> Task requirements: Would you copy only the lines below, from the one containing "Create a text" through the very last one, leaving the pictures out?

> Provided data:
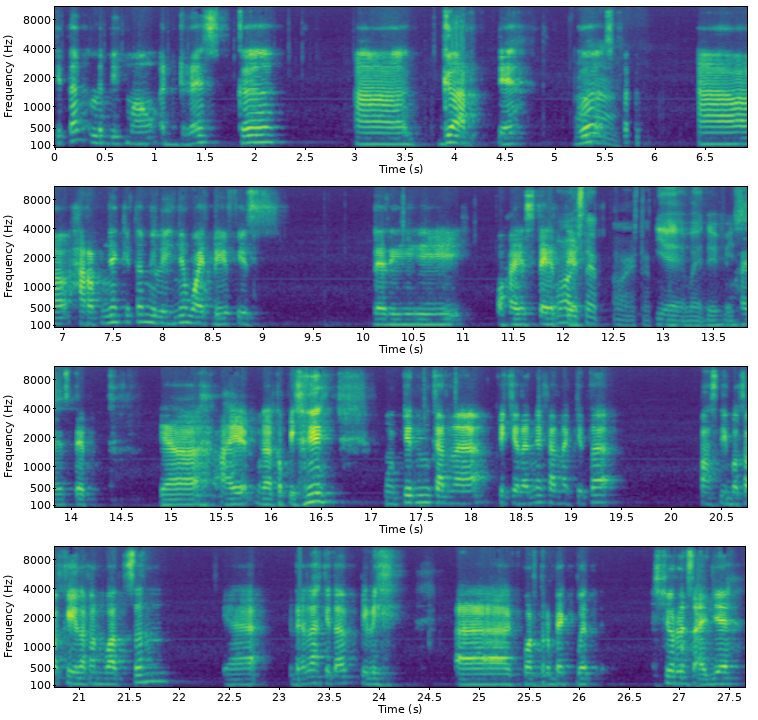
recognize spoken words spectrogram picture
kita lebih mau address ke uh, guard ya. Gue Aha. sempat uh, harapnya kita milihnya White Davis dari Ohio State Oh, ya. State. Oh, State. Iya, White Davis. Ohio State. Ya, ayo nggak kepilih. Mungkin karena pikirannya karena kita pasti bakal kehilangan Watson, ya udahlah kita pilih uh, quarterback buat assurance aja.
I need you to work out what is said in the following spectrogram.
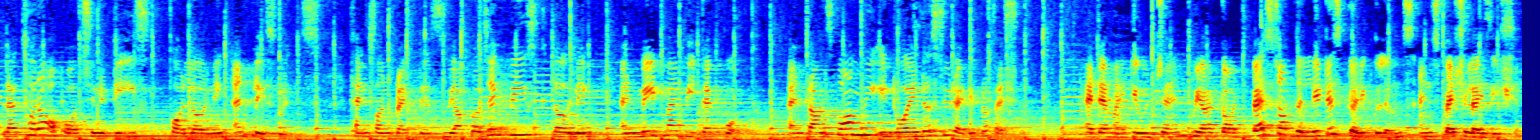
plethora opportunities for learning and placements. Hands-on practice we are project-based learning and made my BTech work and transformed me into an industry-ready professional. At MIT Ujjain, we are taught best of the latest curriculums and specialization.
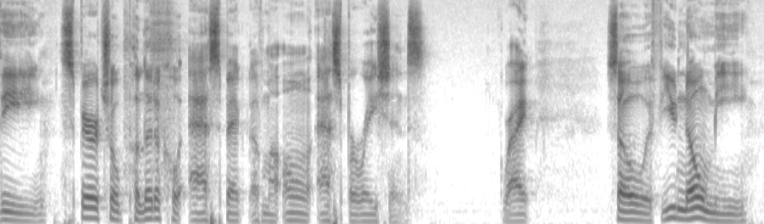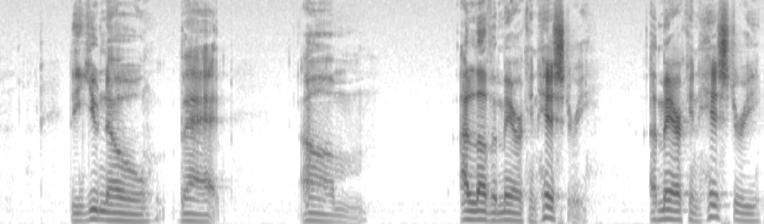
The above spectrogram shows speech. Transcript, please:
the spiritual political aspect of my own aspirations, right? So if you know me, then you know that um, I love American history. American history,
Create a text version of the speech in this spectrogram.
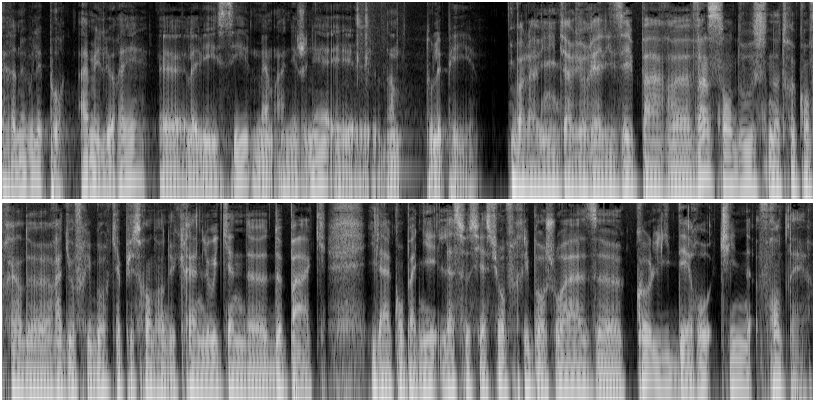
renouveler, pour améliorer la vie ici, même en Nigérie et dans tous les pays. Voilà une interview réalisée par euh, Vincent Douce, notre confrère de Radio Fribourg, qui a pu se rendre en Ukraine le week-end de Pâques. Il a accompagné l'association fribourgeoise euh, Colidero Chin Frontière.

> Answer section:
Create a text version of the speech in this spectrogram.
renouveler, pour améliorer la vie ici, même en Nigérie et dans tous les pays. Voilà une interview réalisée par euh, Vincent Douce, notre confrère de Radio Fribourg, qui a pu se rendre en Ukraine le week-end de Pâques. Il a accompagné l'association fribourgeoise euh, Colidero Chin Frontière.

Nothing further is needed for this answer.